It remains to be seen whether the ACLU, the Advancement Project and other plaintiffs will appeal Simpson’s decision to uphold the state’s campaign publicizing the requirements of the new law, Gersch said.
“We have concerns about whether the Commonwealth will continue running advertisements saying you need an ID to vote, which is no longer true,” Gersch said.
Matthew Keeler, a Department of State spokesman, said the agency is reviewing how to recast its publicity to avoid confusion or putting out messages “that would directly conflict with what the judge said.”
Lawyers for both sides are planning to discuss those concerns, Gersch said.
Jerry Goldfeder, an election law expert with New York-based Stroock & Stroock & Lavan LLP, said in an e-mail “there will undoubtedly be confusion at the polls” because of the photo-ID issue.
In August, the Department of State began offering new ID cards as a last resort for those unable to obtain a valid substitute. Simpson said yesterday that voters could apply for the alternative ID without first trying to obtain one from the state Department of Transportation, a requirement the state dropped last week.
In July, the state said in court papers that there were no incidents or investigations of in-person voter fraud.
The state Supreme Court returned the case to Simpson last month, ordering him to assess whether all eligible voters would be able to obtain acceptable IDs if the law were upheld. A four-justice majority had ruled Simpson must block enforcement of the law if there was a chance of voter disenfranchisement.
The state has issued about 11,000 photo IDs since March, or about 11 percent of the minimum it estimated would be needed.
“Consequently, I am still not convinced in my predictive judgment that there will be no voter disenfranchisement,” Simpson said. “Under these circumstances, I am obliged to enter a preliminary injunction.”

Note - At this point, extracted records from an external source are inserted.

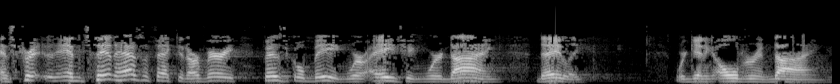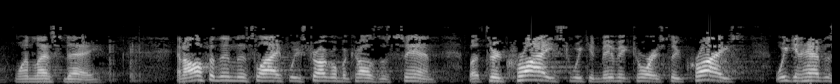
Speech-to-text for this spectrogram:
And, and sin has affected our very physical being. We're aging, we're dying daily. We're getting older and dying, one less day. And often in this life we struggle because of sin, but through Christ we can be victorious. Through Christ we can have the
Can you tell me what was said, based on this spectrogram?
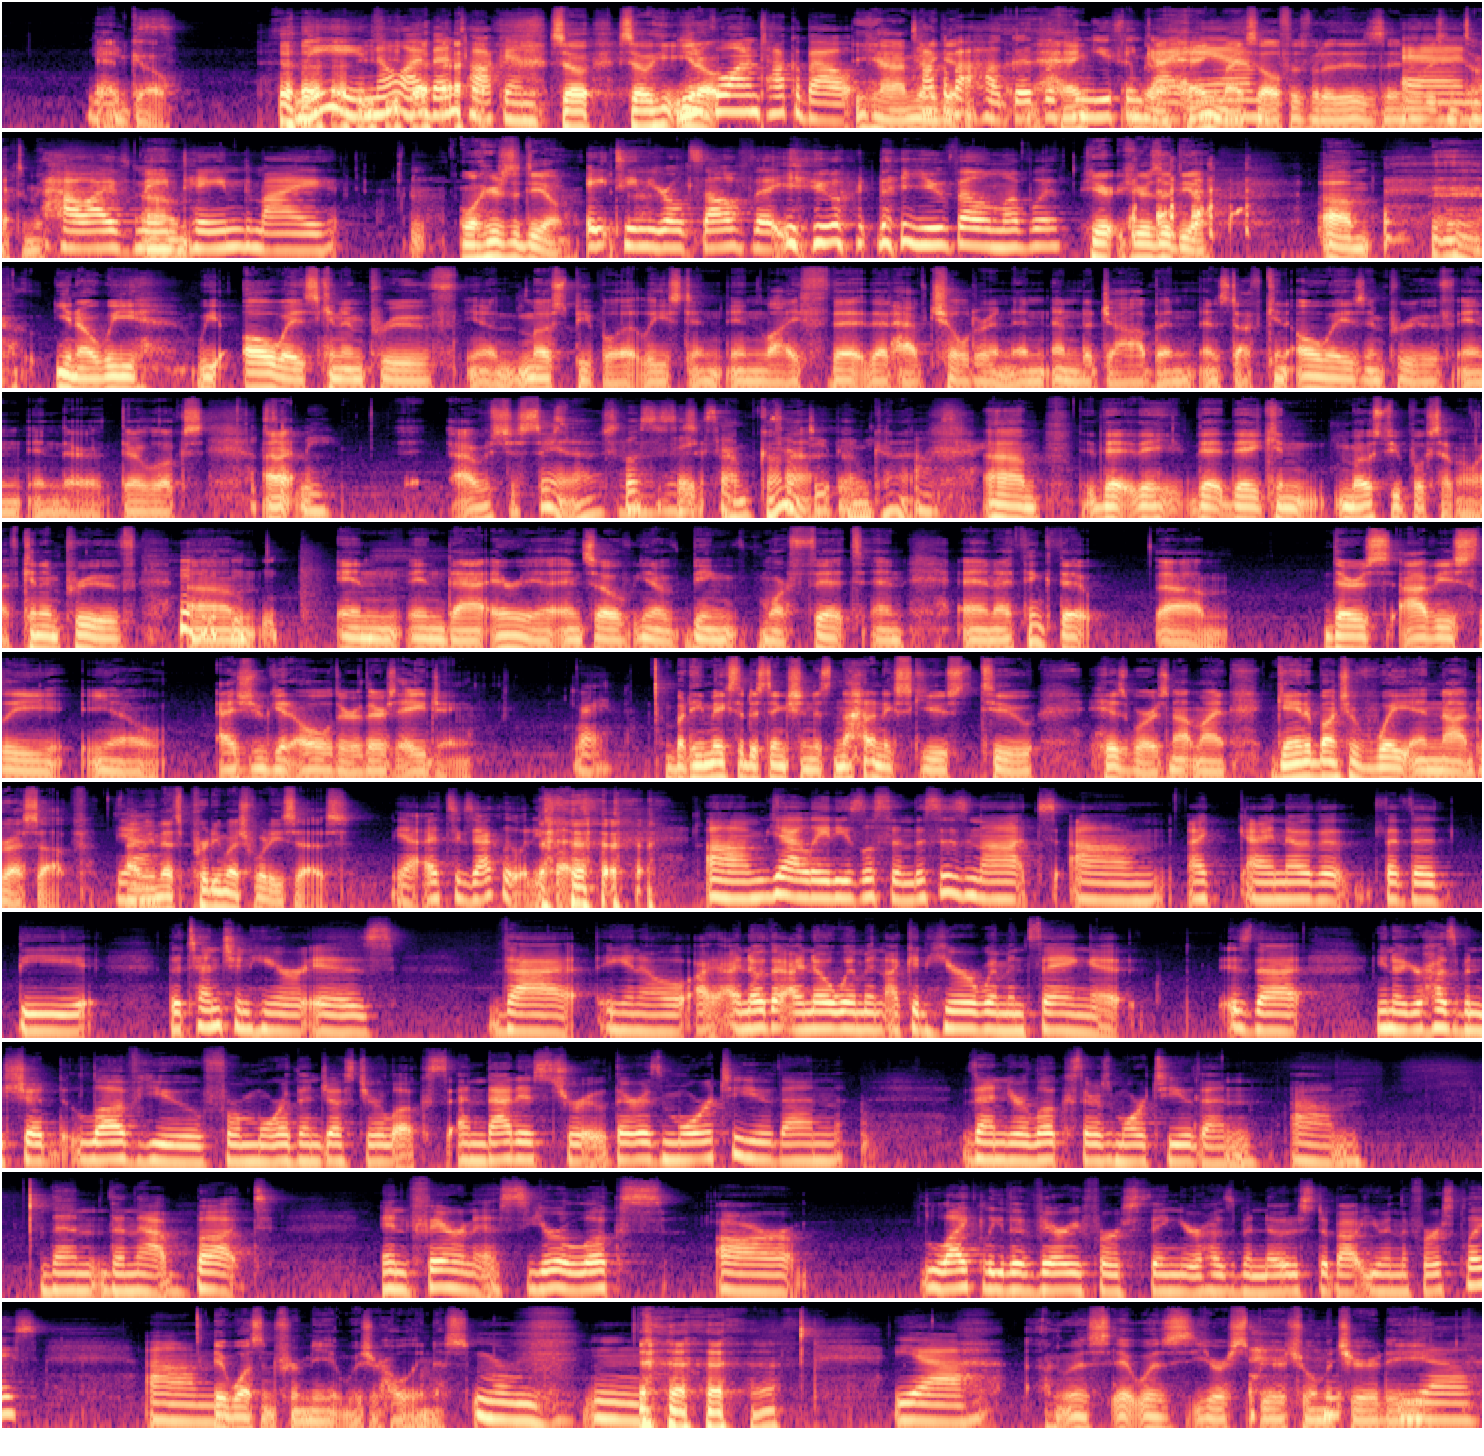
and Yikes. go. Me? No, I've been talking. So so he you, You, know go on and talk about yeah I'm talk about how good looking hang- you think I'm I hang am, myself is what it is and, and and talk to me. Um, how I've maintained my Well, here's the deal. 18 year old self that you that you fell in love with? Here, here's the deal. Um, you know, we we always can improve. You know, most people, at least in, in life, that, that have children and, and a job and, and stuff, can always improve in, in their their looks. Except me. I was just saying. I was supposed to say except- I'm gonna. except you, baby. I'm gonna. Oh, um, they, they they they can. Most people, except my wife, can improve. Um, in in that area, and so you know, being more fit, and and I think that um, there's obviously you know, as you get older, there's aging Right. but he makes a distinction it's not an excuse to his words not mine gain a bunch of weight and not dress up Yeah. i mean that's pretty much what he says Yeah, it's exactly what he says. um, yeah, ladies, listen. This is not. Um, I I know that that the the the tension here is that you know I, I know that I know women. I can hear women saying it. Is that you know your husband should love you for more than just your looks, and that is true. There is more to you than than your looks. There's more to you than um, than than that. But in fairness, your looks are likely the very first thing your husband noticed about you in the first place. Um, it wasn't for me it was your holiness Yeah, it was it was your spiritual maturity. Yeah,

Simpson said his ruling is tailored to address conduct which directly results in disenfranchisement. He rejected the ACLU’s request to bar all marketing efforts by the state to educate voters on the photo-ID law.
“I reject the underlying assertion that the offending activity is the request to produce photo ID; instead, I conclude that the salient offending conduct is voter disenfranchisement,” Simpson wrote. “As a result, I will not restrain election officials from asking for photo ID at the polls.”
Last month, as Simpson began reviewing the case, some Pennsylvania counties announced plans to issue voter IDs through county-run nursing homes and colleges. Montgomery County officials have no plans to suspend its program, which is slated to begin tomorrow at 59 locations in the county, spokesman Frank Custer said.
“We’re going forward with it and plan to issue as many as we can between now and the election,” Custer said.
The case is Applewhite v. Commonwealth of Pennsylvania, 330-md-2012, Commonwealth Court of Pennsylvania (Harrisburg).